“The first thing I do is find out where the weed line is in the lake,” says icefishing legend Dave Genz. “If it’s 8 feet or less, I usually look for fish in deeper water, because those weeds usually fall down in the summertime. If it’s 10 feet or more, then I’ll look for standing green weeds when first ice comes."

At mid-season, most lakes see a mass migration of fish from weed beds to deeper water where bluegills, sunfish, and perch feast on emerging blood worms, which are the larvae of a non-biting midge, while crappies suspend around schools of minnows, shad, and shiners.

Late ice finds the pattern reversing, as many of those deep fish return to the warming shallows. Here, the first stage of melting ice and snow sends freshly oxygenated water and any forage it gathers through all those early-season holes and naturally occurring cracks. This, along with new bug hatches spurred by increasing light levels, fosters a major late-ice feed.

Lake maps can point you to contour breaks, humps, and holes. Genz points out that wherever you fish, early morning and evening have high potential, as panfish capitalize on the low-light spike in zooplankton activity. At any hour, keep your shadow off the hole and minimize the noise you make, as it can reverberate through ice and water.

Pinpoint the Bite
Whereas blind drops may catch fish, knowing your depth, habitat, and fish positioning will make you more efficient. Some like the video-game look of a high-def portable fishfinder, but Paul says flashers offer a superior perspective.

"You have quicker response on a flasher, and your target ID and fish separation is going to be much better," he says. You're able to separate your jig from the fish down to about ½ inch, so when that fish is coming up, you know when it's ½ inch away. On a fish finder, when the fish comes to within a couple of inches of your jig, you're going to see a blob."
Another benefit to using a flasher, adds Paul, is that you can adjust cadence. He'll use varying levels of active jigging to attract fish, but when his flasher shows one sniffing, he'll slow the bait to a nervous quiver.
"The flasher's definition will also show you the biggest fish in the school," he says. "That allows you to fly past the little fish and target the bigger ones."

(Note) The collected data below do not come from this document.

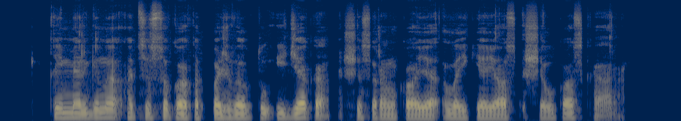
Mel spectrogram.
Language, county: Lithuanian, Alytus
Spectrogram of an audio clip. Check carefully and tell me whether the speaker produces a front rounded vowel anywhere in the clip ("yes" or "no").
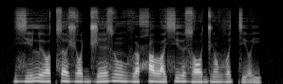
yes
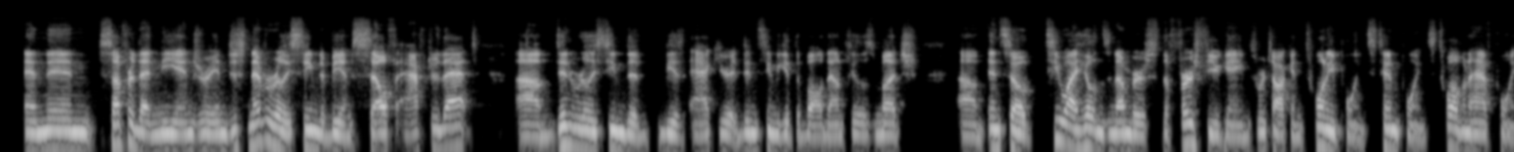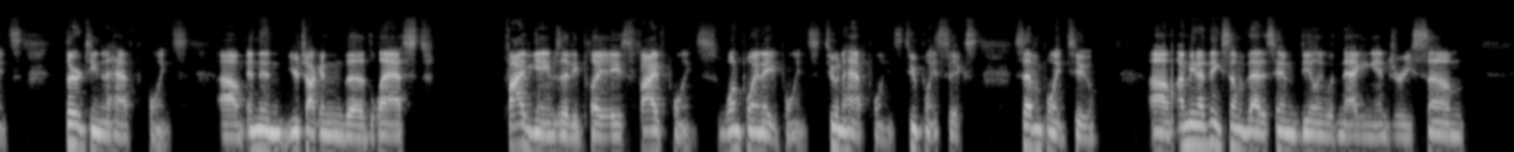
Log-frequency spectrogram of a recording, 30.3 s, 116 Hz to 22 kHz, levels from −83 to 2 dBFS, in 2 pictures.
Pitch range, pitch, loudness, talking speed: 105-120 Hz, 110 Hz, -23 LUFS, 190 wpm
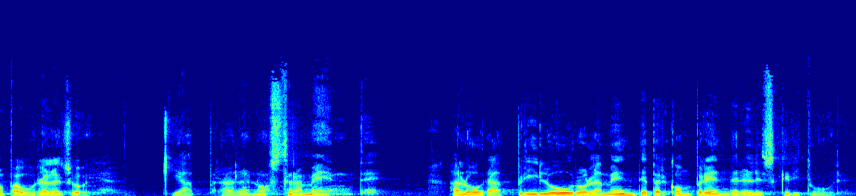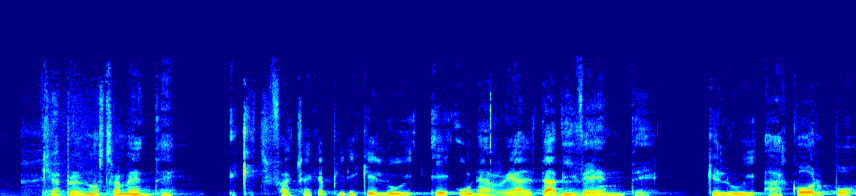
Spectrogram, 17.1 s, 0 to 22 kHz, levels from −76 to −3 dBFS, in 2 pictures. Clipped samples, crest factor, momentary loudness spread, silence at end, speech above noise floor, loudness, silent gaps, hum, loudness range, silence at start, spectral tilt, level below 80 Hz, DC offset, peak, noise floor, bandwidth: under 0.1%; 20 dB; 15 LU; 0 s; 32 dB; -28 LUFS; none; none; 6 LU; 0 s; -6 dB/octave; -52 dBFS; under 0.1%; -8 dBFS; -59 dBFS; 15.5 kHz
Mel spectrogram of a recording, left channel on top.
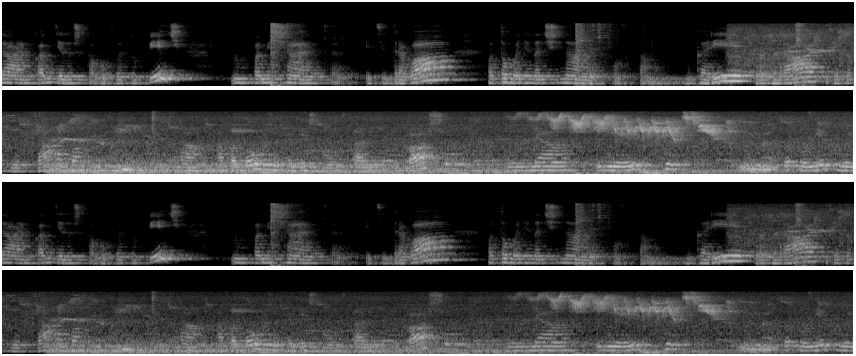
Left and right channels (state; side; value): quieter; right; 4.7 dB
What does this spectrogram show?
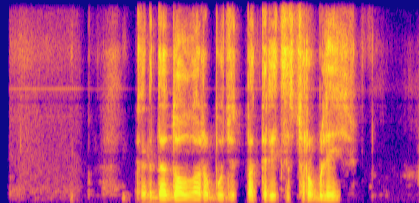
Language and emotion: Russian, neutral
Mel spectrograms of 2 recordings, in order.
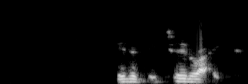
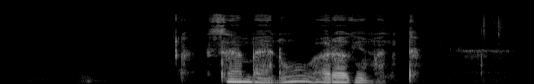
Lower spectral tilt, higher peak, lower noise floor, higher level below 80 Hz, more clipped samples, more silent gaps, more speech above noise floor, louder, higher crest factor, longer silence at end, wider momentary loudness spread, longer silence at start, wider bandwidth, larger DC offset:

Simple Safety

For this Floridian, standing on a frozen lake took some getting used to, but my last late-ice trip saw a comforting 3 feet of rigid frigid. Throughout the season, the Minnesota DNR defines ice safety with this scale:
2 inches or less: STAY OFF
4 inches: Icefishing or other activities on foot
5 inches: Snowmobile or ATV
8–12 inches: Car or small pickup
12–15 inches: Medium truck

Back up these guidelines with safety equipment:
Ice cleats: Rubber frames with metal spike pads snug to your sole and prevent slipping.
Ice chisel: Test the ice ahead of you with this sturdy staff that also helps steady your steps.
PFD: A wise option for the sketchy periods of early and late ice. Always a smart precaution for kids.
Throw rope: If the unthinkable occurs, tossing a lifeline from a safe distance prevents a double emergency.
Nebulus: This compact device deploys and inflates a life raft that keeps your snowmobile from sinking and you out of numbing water.